#### Task description
Your answer must be the exact lines from the one holding "Extract the spoken" through the last line of the records below, with no pictures.

*** Block opens ***

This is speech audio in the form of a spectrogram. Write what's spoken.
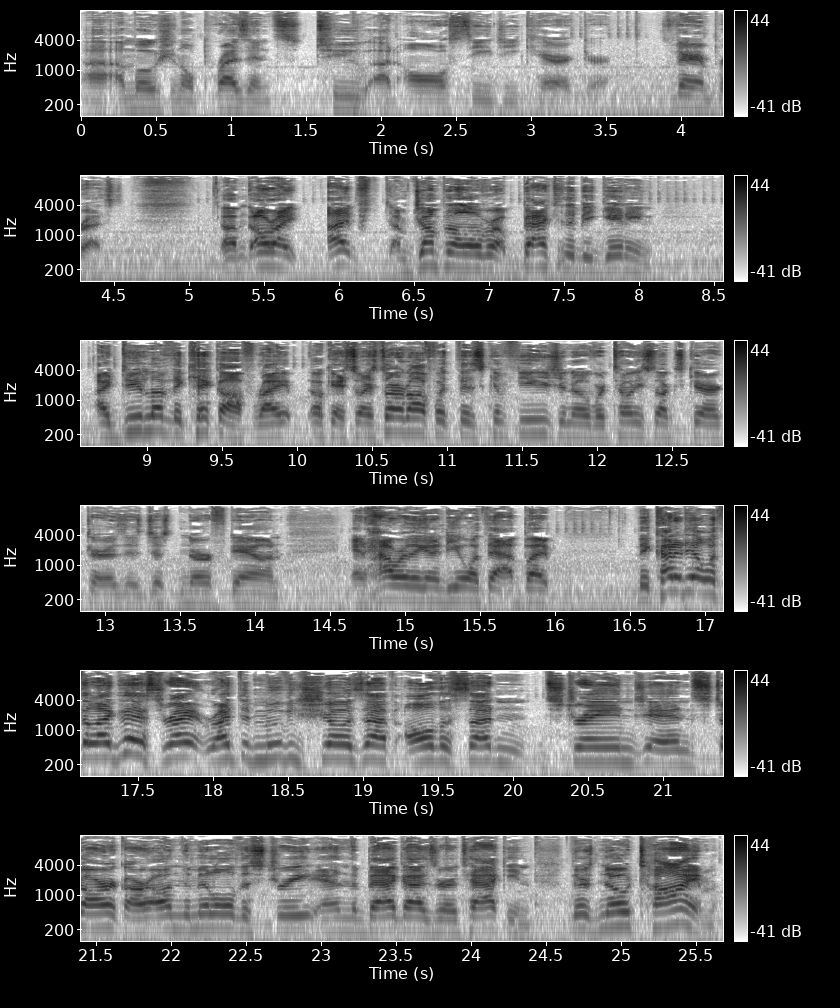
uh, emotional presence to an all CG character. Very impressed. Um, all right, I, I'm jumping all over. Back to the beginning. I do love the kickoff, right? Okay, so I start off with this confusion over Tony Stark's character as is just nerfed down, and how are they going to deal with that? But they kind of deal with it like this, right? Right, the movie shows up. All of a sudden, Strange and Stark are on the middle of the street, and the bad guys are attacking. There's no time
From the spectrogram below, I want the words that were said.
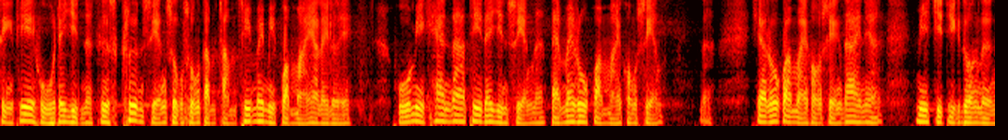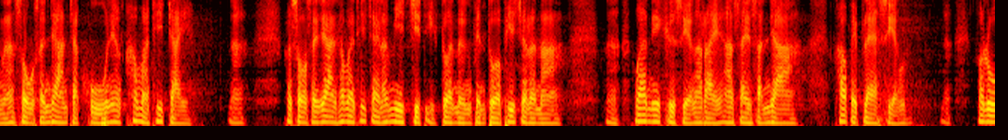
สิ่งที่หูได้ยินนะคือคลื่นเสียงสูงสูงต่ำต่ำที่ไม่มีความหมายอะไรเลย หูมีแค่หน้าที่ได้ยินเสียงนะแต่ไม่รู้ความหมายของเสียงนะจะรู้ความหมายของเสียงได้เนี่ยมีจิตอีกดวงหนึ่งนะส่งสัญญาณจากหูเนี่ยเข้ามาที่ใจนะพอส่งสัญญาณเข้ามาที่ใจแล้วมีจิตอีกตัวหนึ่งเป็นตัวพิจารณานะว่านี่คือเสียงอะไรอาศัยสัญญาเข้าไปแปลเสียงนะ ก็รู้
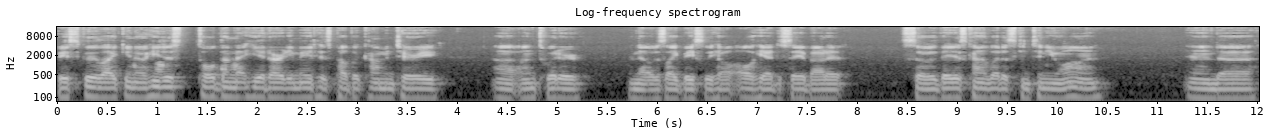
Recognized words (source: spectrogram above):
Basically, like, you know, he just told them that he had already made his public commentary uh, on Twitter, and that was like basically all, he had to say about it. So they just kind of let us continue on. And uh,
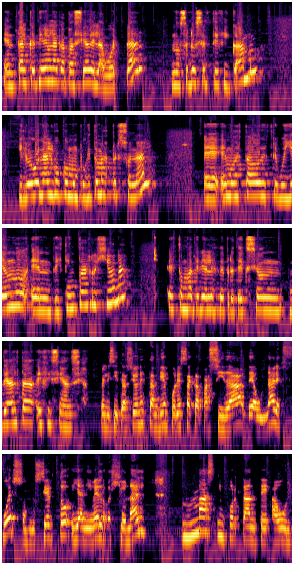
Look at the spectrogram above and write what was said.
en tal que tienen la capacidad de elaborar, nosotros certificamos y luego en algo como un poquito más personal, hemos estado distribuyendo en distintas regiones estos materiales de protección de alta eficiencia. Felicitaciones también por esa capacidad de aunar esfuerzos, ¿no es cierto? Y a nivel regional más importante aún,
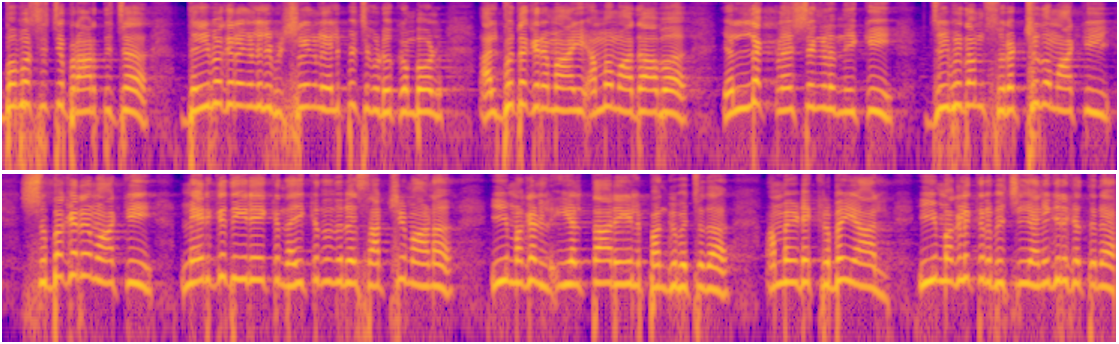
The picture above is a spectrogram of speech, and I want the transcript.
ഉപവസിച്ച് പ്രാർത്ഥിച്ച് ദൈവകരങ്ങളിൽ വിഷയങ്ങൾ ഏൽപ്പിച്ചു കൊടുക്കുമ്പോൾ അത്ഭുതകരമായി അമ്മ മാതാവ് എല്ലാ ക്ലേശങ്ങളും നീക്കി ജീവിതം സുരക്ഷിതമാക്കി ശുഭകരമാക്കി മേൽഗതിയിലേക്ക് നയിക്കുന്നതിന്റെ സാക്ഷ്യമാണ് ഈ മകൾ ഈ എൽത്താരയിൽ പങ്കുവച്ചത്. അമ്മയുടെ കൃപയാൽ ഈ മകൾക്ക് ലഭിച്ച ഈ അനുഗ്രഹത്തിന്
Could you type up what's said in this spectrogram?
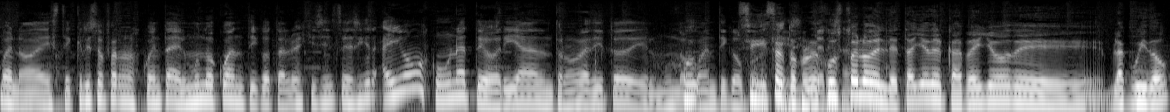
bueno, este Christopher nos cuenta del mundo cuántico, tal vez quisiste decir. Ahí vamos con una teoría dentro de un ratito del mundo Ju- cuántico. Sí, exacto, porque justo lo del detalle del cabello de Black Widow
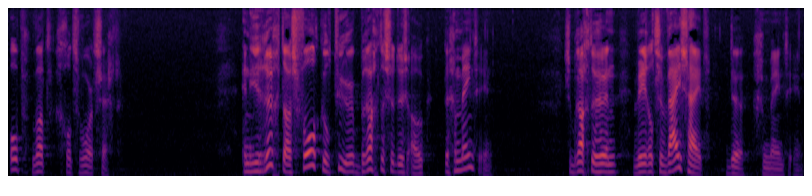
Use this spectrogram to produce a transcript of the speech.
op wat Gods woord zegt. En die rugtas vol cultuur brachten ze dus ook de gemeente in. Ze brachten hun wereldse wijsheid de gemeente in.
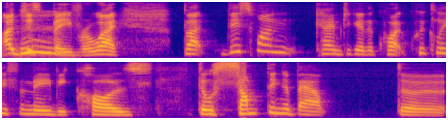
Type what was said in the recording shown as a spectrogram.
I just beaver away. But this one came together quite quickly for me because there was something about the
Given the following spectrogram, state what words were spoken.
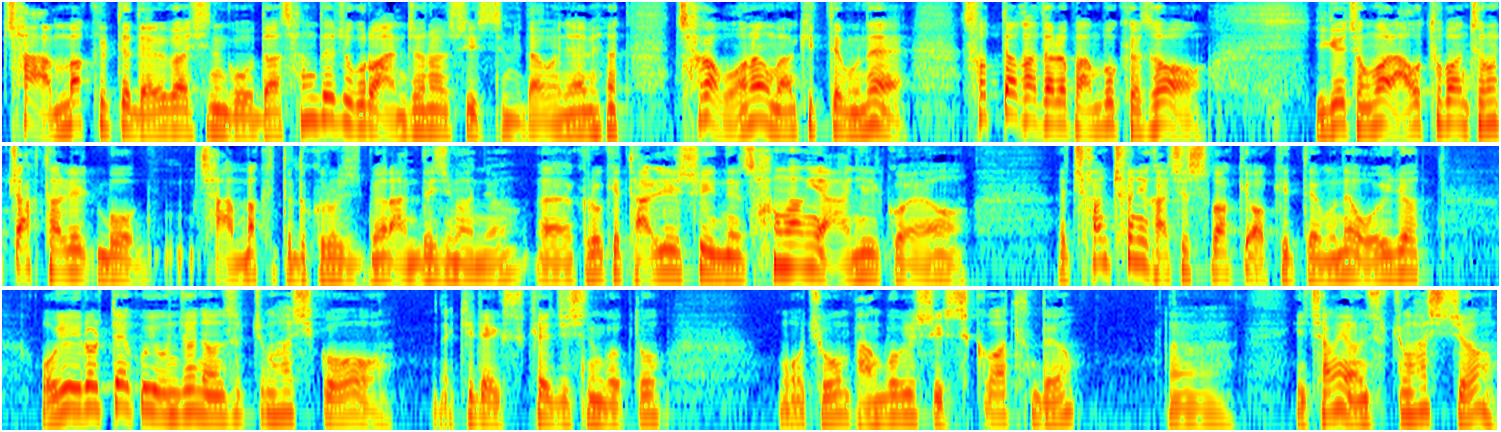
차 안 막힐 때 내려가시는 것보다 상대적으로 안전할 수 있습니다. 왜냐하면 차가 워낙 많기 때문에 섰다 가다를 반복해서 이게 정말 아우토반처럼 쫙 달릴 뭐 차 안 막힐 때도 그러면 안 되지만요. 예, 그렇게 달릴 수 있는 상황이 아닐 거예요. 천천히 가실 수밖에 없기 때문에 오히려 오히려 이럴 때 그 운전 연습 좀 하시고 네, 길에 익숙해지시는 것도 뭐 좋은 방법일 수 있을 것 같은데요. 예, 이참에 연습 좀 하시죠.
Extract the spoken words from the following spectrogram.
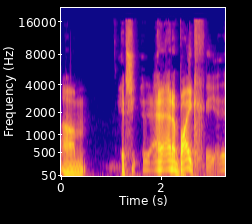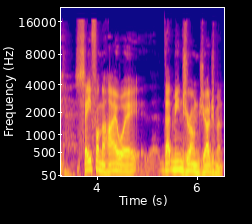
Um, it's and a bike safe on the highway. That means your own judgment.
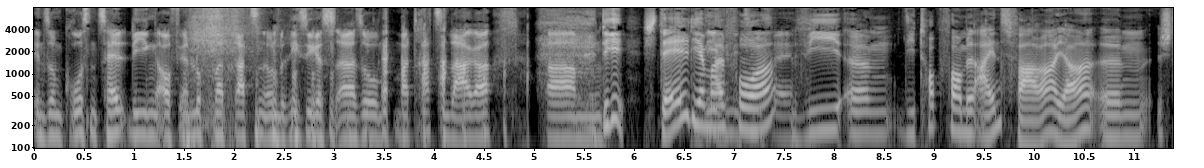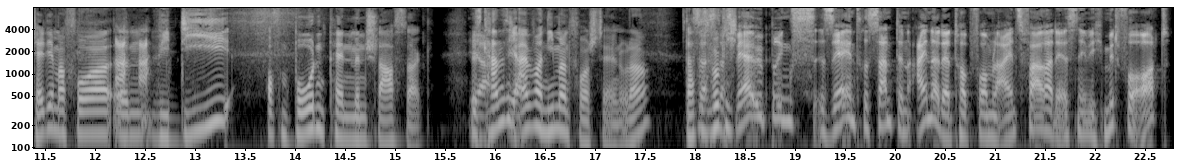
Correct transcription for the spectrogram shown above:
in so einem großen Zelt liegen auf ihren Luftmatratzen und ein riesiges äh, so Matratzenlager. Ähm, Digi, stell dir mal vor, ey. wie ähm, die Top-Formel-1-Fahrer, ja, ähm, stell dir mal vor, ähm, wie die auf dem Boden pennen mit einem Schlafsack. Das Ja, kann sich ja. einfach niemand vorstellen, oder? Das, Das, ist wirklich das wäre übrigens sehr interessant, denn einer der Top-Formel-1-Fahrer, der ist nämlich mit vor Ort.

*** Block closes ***

#### Completed exercise
Extract the spoken words from the following spectrogram.
Um, it's and a bike safe on the highway. That means your own judgment.
Correct transcription for the spectrogram shown above:
in so einem großen Zelt liegen auf ihren Luftmatratzen und ein riesiges äh, so Matratzenlager. Ähm, Digi, stell dir mal vor, ey. wie ähm, die Top-Formel-1-Fahrer, ja, ähm, stell dir mal vor, ähm, wie die auf dem Boden pennen mit einem Schlafsack. Das Ja, kann sich ja. einfach niemand vorstellen, oder? Das, Das, ist wirklich das wäre übrigens sehr interessant, denn einer der Top-Formel-1-Fahrer, der ist nämlich mit vor Ort.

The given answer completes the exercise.